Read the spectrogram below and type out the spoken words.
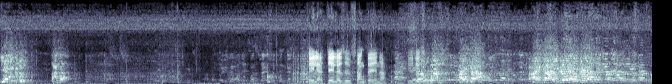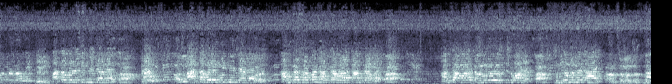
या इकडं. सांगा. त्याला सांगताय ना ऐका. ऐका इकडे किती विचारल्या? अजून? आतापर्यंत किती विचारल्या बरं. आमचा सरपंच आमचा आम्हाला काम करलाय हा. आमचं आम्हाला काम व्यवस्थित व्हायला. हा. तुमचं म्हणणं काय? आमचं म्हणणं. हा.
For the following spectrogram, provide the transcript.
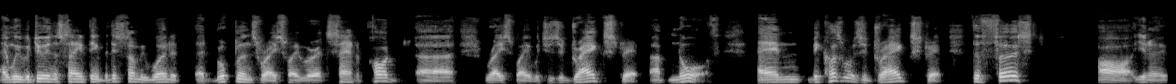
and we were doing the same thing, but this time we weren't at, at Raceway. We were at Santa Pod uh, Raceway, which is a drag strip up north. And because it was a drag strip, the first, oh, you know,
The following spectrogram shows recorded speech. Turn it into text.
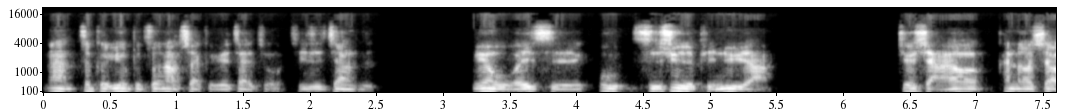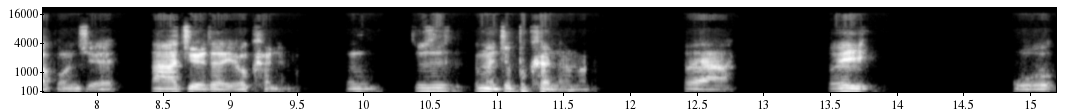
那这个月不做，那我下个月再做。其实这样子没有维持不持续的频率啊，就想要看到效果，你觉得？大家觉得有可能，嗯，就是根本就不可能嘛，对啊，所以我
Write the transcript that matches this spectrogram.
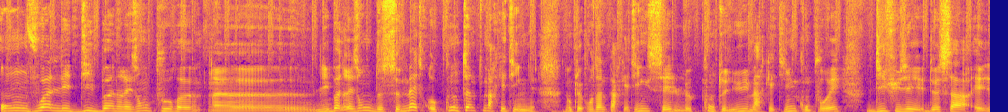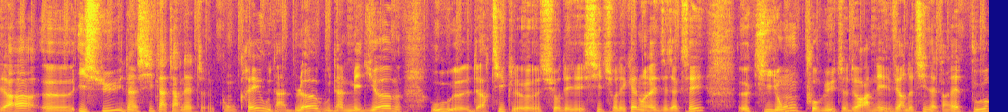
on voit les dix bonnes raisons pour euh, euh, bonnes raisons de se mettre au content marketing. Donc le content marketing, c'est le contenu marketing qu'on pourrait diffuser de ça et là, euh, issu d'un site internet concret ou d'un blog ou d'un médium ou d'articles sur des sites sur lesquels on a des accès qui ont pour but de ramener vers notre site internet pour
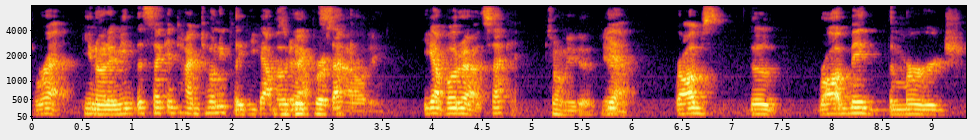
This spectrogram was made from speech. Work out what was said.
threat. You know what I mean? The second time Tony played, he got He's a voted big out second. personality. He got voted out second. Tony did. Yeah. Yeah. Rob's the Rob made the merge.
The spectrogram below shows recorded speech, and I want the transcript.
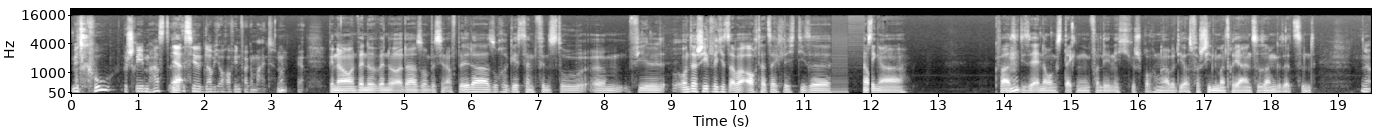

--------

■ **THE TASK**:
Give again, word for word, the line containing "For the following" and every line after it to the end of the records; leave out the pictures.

■ **SOLUTION TO THIS PROBLEM**:
For the following spectrogram, provide the transcript.
and we were doing the same thing, but this time we weren't at, at Raceway. We were at Santa Pod uh, Raceway, which is a drag strip up north. And because it was a drag strip, the first, oh, you know,
The following spectrogram shows recorded speech. Turn it into text.
那这个月不做，那我下个月再做。其实这样子没有维持不持续的频率啊，就想要看到效果，你觉得？大家觉得有可能，嗯，就是根本就不可能嘛，对啊，所以我
Write the transcript that matches this spectrogram.
on voit les dix bonnes raisons pour euh, euh, bonnes raisons de se mettre au content marketing. Donc le content marketing, c'est le contenu marketing qu'on pourrait diffuser de ça et là, euh, issu d'un site internet concret ou d'un blog ou d'un médium ou d'articles sur des sites sur lesquels on a des accès qui ont pour but de ramener vers notre site internet pour
This spectrogram was made from speech. Work out what was said.
threat. You know what I mean? The second time Tony played, he got He's a voted big out second. personality. He got voted out second. Tony did. Yeah. Yeah. Rob's the Rob made the merge.
The spectrogram below shows recorded speech, and I want the transcript.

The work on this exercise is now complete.